Islamic militant violence scarred the campaign, most notably the Dec. 27 assassination of charismatic opposition leader Bhutto, but polling day was spared such an attack. The government, however, confirmed 24 election-related deaths in clashes between political parties.

About 18 hours after vote-counting began, Geo TV said unofficial tallies from 229 of the 268 National Assembly seats being contested showed Bhutto's Pakistan People's Party with 33.1 percent and Sharif's Pakistan Muslim League-N party with 27.5 percent. The pro-Musharraf PML-Q was third with 14.4 percent.

Contests in four assembly seats have been delayed for various reasons, including the death of candidates during the campaign.

The Election Commission had results for 124 seats, with Sharif's party holding 30 percent, Bhutto's party 26.6 percent and the PML-Q 12.1 percent.

Several close political allies of Musharraf were election casualties. The chairman of the ruling party, the foreign minister and railways minister were among those who lost seats in Punjab, the most populous province and a key electoral battleground.

Musharraf, who was not on the ballot, has said a strong, democratically elected government is needed to fight a rise in Islamic militancy, and the retired army general pledged Monday to work with the new government regardless of which party wins.

"I will give them full cooperation as president, whatever is my role," he said.

Religious parties also fared badly, and were set to lose their control of the North West Frontier province gained in the last parliamentary elections in 2002, when they benefited from Pakistani anger over the U.S.-led invasion to topple the Taliban in Afghanistan.

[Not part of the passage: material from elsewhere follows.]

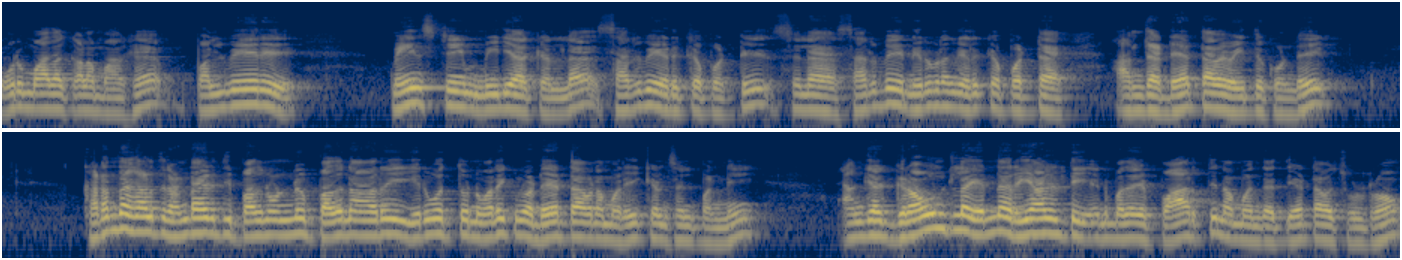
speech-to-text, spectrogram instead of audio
ஒரு மாத காலமாக பல்வேறு மெயின் ஸ்ட்ரீம் மீடியாக்களில் சர்வே எடுக்கப்பட்டு சில சர்வே நிறுவனங்கள் எடுக்கப்பட்ட அந்த டேட்டாவை வைத்துக்கொண்டு கடந்த காலத்தில் ரெண்டாயிரத்தி பதினொன்று பதினாறு இருபத்தொன்று வரைக்கும் உள்ள டேட்டாவை நம்ம ரீகன்சைல் பண்ணி அங்கே கிரவுண்டில் என்ன ரியாலிட்டி என்பதை பார்த்து நம்ம இந்த டேட்டாவை சொல்கிறோம்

The U.S. government, Musharraf's strongest international backer, was anxious for a credible election to shore up democratic forces at a time of mounting concern over political unrest in the nuclear-armed nation and a growing Al Qaeda and Taliban presence in the northwest.

Despite the stakes, it appeared most of the country's 81 million voters stayed home — either out of fear of extremist attacks or lack of enthusiasm for the candidates, many of whom waged lackluster campaigns.

Sarwar Bari of the nonprofit Free and Fair Elections Network said reports from his group's 20,000 election observers indicated voter turnout was about 35 percent. That would be the same as in the 1997 election — the lowest in Pakistan's history.

Bhutto's party had hoped to ride a public wave of sympathy after she was killed in a gun and suicide bomb attack but it appeared Sharif's tougher line against Musharraf also struck a chord with voters.

Bhutto had negotiated with Musharraf before she returned from exile in October, and her widowed husband Asif Ali Zardari, who now leads her party, has left open the possibility of working with the U.S.-backed leader.